The latest research in the rapidly growing field of oral and subled immunotherapy food should be rigorously assessed.

The threshold of reactiveness to peanuts, cow’s milk, Egg, wheat, and many other foods in the majority of treated patients increases in food allergens-specific immunological oral therapy (OIT) and sublingual routes (SLIT). This desensitised condition depends on the continuing intake of dietary maintenance dosages. In a smaller group of treated persons, permanent oral tolerance is possible. The optimum therapeutic period has not been found but is likely to be phenotype-dependent (severity and persistence). Food-OIT efficiency is higher than that of SLIT, although safety is worse for the OIT. The key aims at this stage are standardising treatment methods, maintenance dose, therapeutic duration, target population and the harmonisation of the outcomes.

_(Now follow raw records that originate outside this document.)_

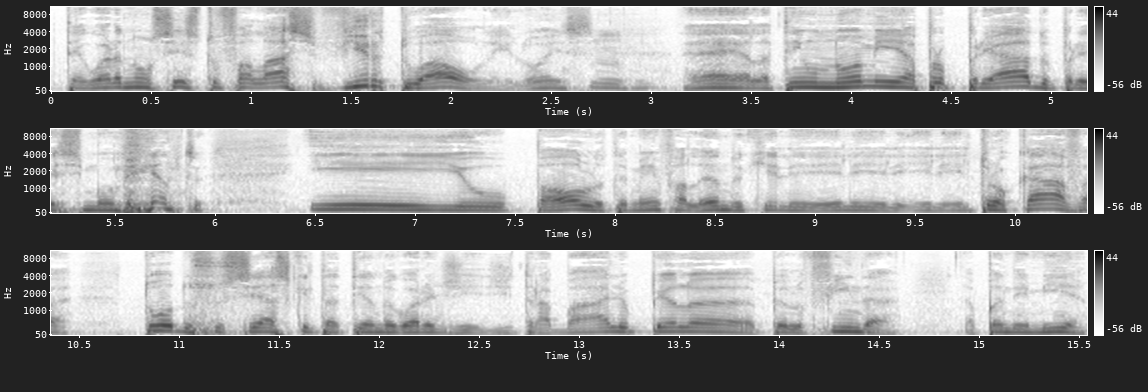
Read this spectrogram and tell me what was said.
até agora não sei se tu falaste, Virtual Leilões, uhum. é, ela tem um nome apropriado para esse momento. E o Paulo também falando que ele, ele, ele, ele trocava todo o sucesso que ele está tendo agora de, de trabalho pela, pelo fim da, da pandemia.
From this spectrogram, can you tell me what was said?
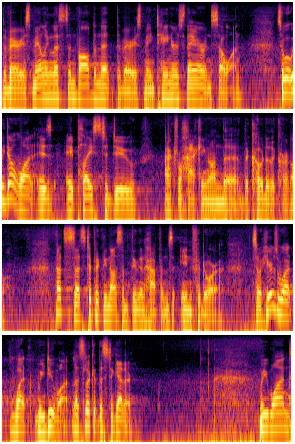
the various mailing lists involved in it, the various maintainers there, and so on. So what we don't want is a place to do actual hacking on the, the code of the kernel. That's, that's typically not something that happens in Fedora. So here's what, what we do want. Let's look at this together. We want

Two separate approaches in food-specific allergens immunotherapy are OIT and SLIT. While important progress has been achieved in the recent decade, both methods of treatment are still extremely early in their development and further studies are needed for protocol optimisation and safety enhancements, whilst optimising effectiveness.